Restate the records below exactly. Pictures are not part of the copy.

> [Given data]
===

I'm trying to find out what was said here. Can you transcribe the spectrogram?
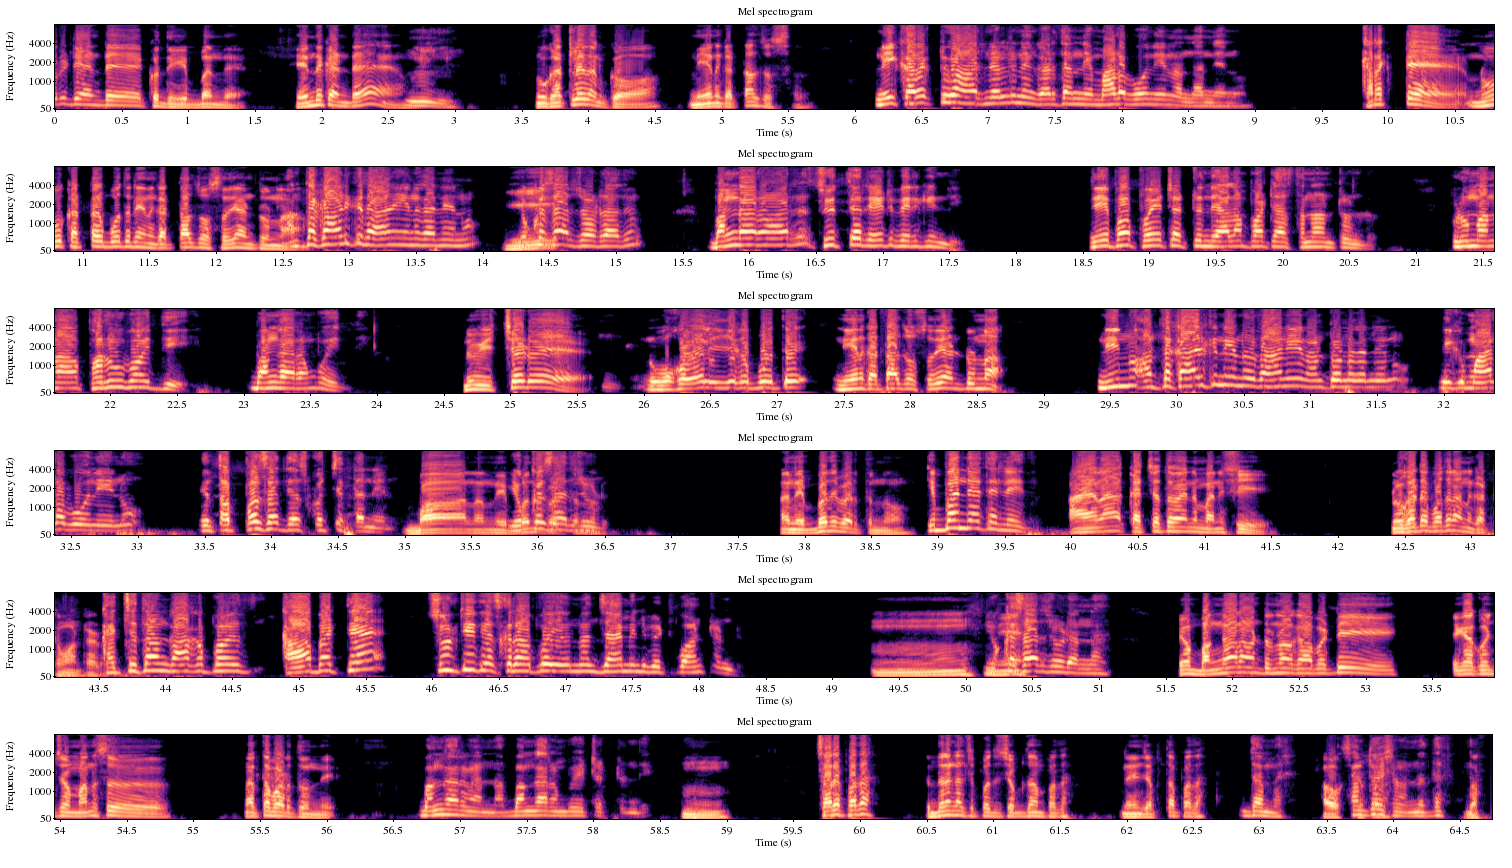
Surety అంటే కొద్దిగా ఇబ్బంది. ఎందుకంటే. నువ్వు కట్టలేదనుకో నేను కట్టాల్సి వస్తుంది. నీ కరెక్ట్గా ఆరు నెలలు నేను కడతాను నీ మాట పోనీ అన్నాను నేను. కరెక్టే. నువ్వు కట్టకపోతే నేను కట్టాల్సి వస్తుంది అంటున్నా. అంత కాడికి రానియనుగా నేను. ఒక్కసారి చూడరాదు. బంగారం చూస్తే రేటు పెరిగింది. రేపా పోయేటట్టుంది ఏలం పట్టేస్తాను అంటుండు. ఇప్పుడు మన పరువు పోయిద్ది బంగారం పోయిద్ది. నువ్వు ఇచ్చాడువే. నువ్వు ఒకవేళ ఇవ్వకపోతే నేను కట్టాల్సి వస్తుంది అంటున్నా. నిన్ను అంత కాడికి నేను రాని అంటున్నాగా నేను నీకు పో నేను. నేను తప్పనిసరి తీసుకొచ్చేస్తాను నేను. నన్ను ఒక్కసారి. చూడు. నన్ను ఇబ్బంది పెడుతున్నావు. ఇబ్బంది అయితే లేదు. ఆయన ఖచ్చితమైన మనిషి. నువ్వు కట్టకపోతే నన్ను కట్టమంటాడు. ఖచ్చితం కాకపోతే కాబట్టే సుల్టీ తీసుకురాపోయి ఉన్న జామీన్ పెట్టుకో అంటుండు. ఒక్కసారి చూడన్నా. ఏం బంగారం అంటున్నావు కాబట్టి ఇక కొంచెం మనసు మెత్తబడుతుంది. బంగారం అన్న బంగారం పోయేటట్టుంది. సరే పద. ఇద్దరం కలిసి పొద్దు చెప్దాం పద. నేను చెప్తా పద. మరి. సంతోషం అన్నద్దా దా.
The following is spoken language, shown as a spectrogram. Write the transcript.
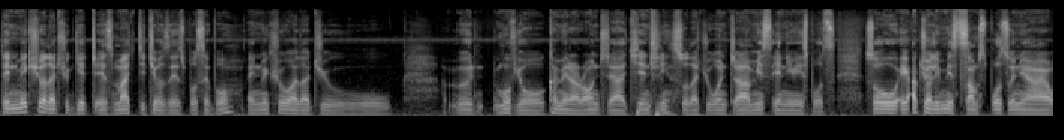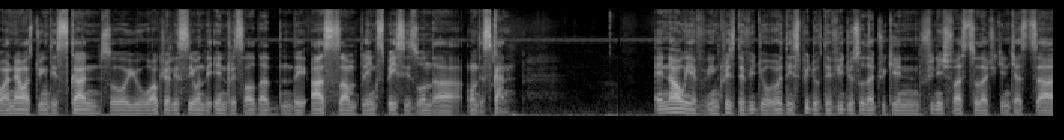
then make sure that you get as much details as possible and make sure that you move your camera around uh, gently so that you won't uh, miss any spots so I actually missed some spots when, are, when I was doing this scan. So you actually see on the end result that there are some blank spaces on the on the scan and now we have increased the video or the speed of the video so that we can finish fast so that you can just uh,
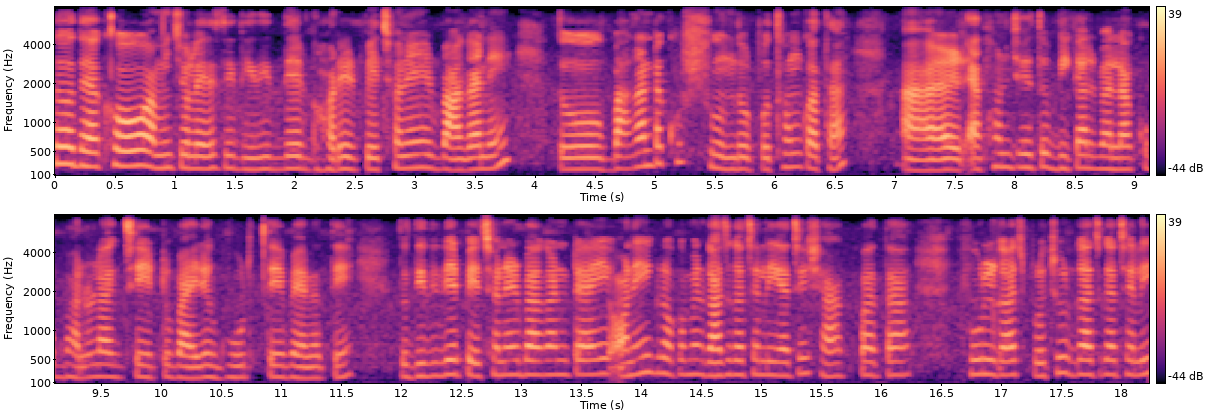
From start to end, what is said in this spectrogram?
তো দেখো, আমি চলে এসেছি দিদিদের ঘরের পেছনের বাগানে। তো বাগানটা খুব সুন্দর, প্রথম কথা। আর এখন যেহেতু বিকালবেলা খুব ভালো লাগছে একটু বাইরে ঘুরতে, বেড়াতে, তো দিদিদের পেছনের বাগানটায় অনেক রকমের গাছগাছালি আছে, শাক পাতা, ফুল গাছ, প্রচুর গাছগাছালি।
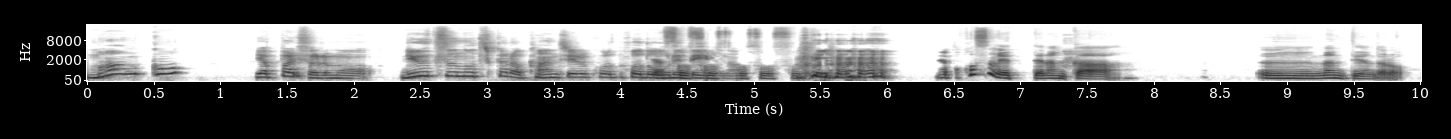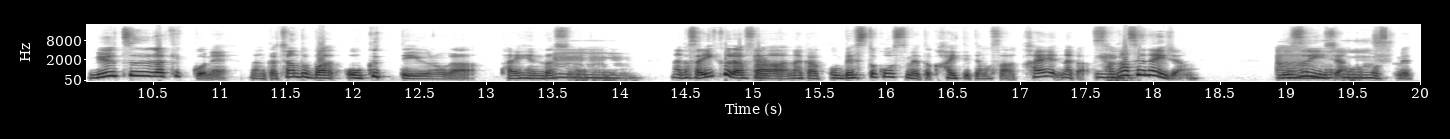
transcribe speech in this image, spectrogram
万個？やっぱりそれもう、流通の力を感じるほど売れているな。やそうそうそうそう。やっぱコスメってなんか、うーん、なんて言うんだろう。流通が結構ね、なんかちゃんとば置くっていうのが大変だしね。うんなんかさ、いくらさ、なんかこうベストコスメとか入っててもさ、買え、なんか探せないじゃん。むずいじゃん、コスメって。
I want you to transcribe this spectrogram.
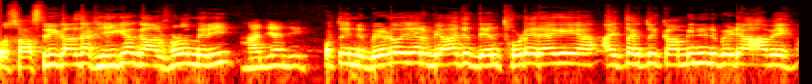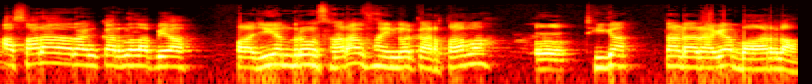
ਉਹ ਸਤਿ ਸ੍ਰੀ ਅਕਾਲ ਤਾਂ ਠੀਕ ਆ ਗੱਲ ਸੁਣੋ ਮੇਰੀ। ਹਾਂਜੀ ਹਾਂਜੀ। ਉਹ ਤੁਸੀਂ ਨਿਬੇੜੋ ਯਾਰ ਵਿਆਹ 'ਚ ਦਿਨ ਥੋੜੇ ਰਹਿ ਗਏ ਆ ਅੱਜ ਤੱਕ ਤੁਸੀਂ ਕੰਮ ਹੀ ਨਹੀਂ ਨਿਬੇੜਿਆ। ਆਵੇ ਆ ਸਾਰਾ ਰੰਗ ਕਰਨ ਵਾਲਾ ਪਿਆ। ਭਾਜੀ ਅੰਦਰੋਂ ਸਾਰਾ ਫਾਈਨਲ ਕਰਤਾ ਵਾ। ਹਾਂ। ਠੀਕ ਆ ਤੁਹਾਡਾ ਰਹਿ ਗਿਆ ਬਾਹਰਲਾ।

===

> [Output of the exercise]
I'm trying to find out what was said here. Can you transcribe the spectrogram?
Surety అంటే కొద్దిగా ఇబ్బంది. ఎందుకంటే. నువ్వు కట్టలేదనుకో నేను కట్టాల్సి వస్తుంది. నీ కరెక్ట్గా ఆరు నెలలు నేను కడతాను నీ మాట పోనీ అన్నాను నేను. కరెక్టే. నువ్వు కట్టకపోతే నేను కట్టాల్సి వస్తుంది అంటున్నా. అంత కాడికి రానియనుగా నేను. ఒక్కసారి చూడరాదు. బంగారం చూస్తే రేటు పెరిగింది. రేపా పోయేటట్టుంది ఏలం పట్టేస్తాను అంటుండు. ఇప్పుడు మన పరువు పోయిద్ది బంగారం పోయిద్ది. నువ్వు ఇచ్చాడువే. నువ్వు ఒకవేళ ఇవ్వకపోతే నేను కట్టాల్సి వస్తుంది అంటున్నా. నిన్ను అంత కాడికి నేను రాని అంటున్నాగా నేను నీకు పో నేను. నేను తప్పనిసరి తీసుకొచ్చేస్తాను నేను. నన్ను ఒక్కసారి. చూడు. నన్ను ఇబ్బంది పెడుతున్నావు. ఇబ్బంది అయితే లేదు. ఆయన ఖచ్చితమైన మనిషి. నువ్వు కట్టకపోతే నన్ను కట్టమంటాడు. ఖచ్చితం కాకపోతే కాబట్టే సుల్టీ తీసుకురాపోయి ఉన్న జామీన్ పెట్టుకో అంటుండు. ఒక్కసారి చూడన్నా. ఏం బంగారం అంటున్నావు కాబట్టి ఇక కొంచెం మనసు మెత్తబడుతుంది. బంగారం అన్న బంగారం పోయేటట్టుంది. సరే పద. ఇద్దరం కలిసి పొద్దు చెప్దాం పద. నేను చెప్తా పద. మరి. సంతోషం అన్నద్దా దా.
The following is spoken language, shown as a spectrogram. Write the transcript.
then make sure that you get as much details as possible and make sure that you move your camera around uh, gently so that you won't uh, miss any spots so I actually missed some spots when, are, when I was doing this scan. So you actually see on the end result that there are some blank spaces on the on the scan and now we have increased the video or the speed of the video so that we can finish fast so that you can just uh,
From start to end, what is said in this spectrogram?
তো দেখো, আমি চলে এসেছি দিদিদের ঘরের পেছনের বাগানে। তো বাগানটা খুব সুন্দর, প্রথম কথা। আর এখন যেহেতু বিকালবেলা খুব ভালো লাগছে একটু বাইরে ঘুরতে, বেড়াতে, তো দিদিদের পেছনের বাগানটায় অনেক রকমের গাছগাছালি আছে, শাক পাতা, ফুল গাছ, প্রচুর গাছগাছালি।
transcribe speech in this image, spectrogram
万個？やっぱりそれもう、流通の力を感じるほど売れているな。やそうそうそうそう。やっぱコスメってなんか、うーん、なんて言うんだろう。流通が結構ね、なんかちゃんとば置くっていうのが大変だしね。うんなんかさ、いくらさ、なんかこうベストコスメとか入っててもさ、買え、なんか探せないじゃん。むずいじゃん、コスメって。
I want you to transcribe this spectrogram.
ਉਹ ਸਤਿ ਸ੍ਰੀ ਅਕਾਲ ਤਾਂ ਠੀਕ ਆ ਗੱਲ ਸੁਣੋ ਮੇਰੀ। ਹਾਂਜੀ ਹਾਂਜੀ। ਉਹ ਤੁਸੀਂ ਨਿਬੇੜੋ ਯਾਰ ਵਿਆਹ 'ਚ ਦਿਨ ਥੋੜੇ ਰਹਿ ਗਏ ਆ ਅੱਜ ਤੱਕ ਤੁਸੀਂ ਕੰਮ ਹੀ ਨਹੀਂ ਨਿਬੇੜਿਆ। ਆਵੇ ਆ ਸਾਰਾ ਰੰਗ ਕਰਨ ਵਾਲਾ ਪਿਆ। ਭਾਜੀ ਅੰਦਰੋਂ ਸਾਰਾ ਫਾਈਨਲ ਕਰਤਾ ਵਾ। ਹਾਂ। ਠੀਕ ਆ ਤੁਹਾਡਾ ਰਹਿ ਗਿਆ ਬਾਹਰਲਾ।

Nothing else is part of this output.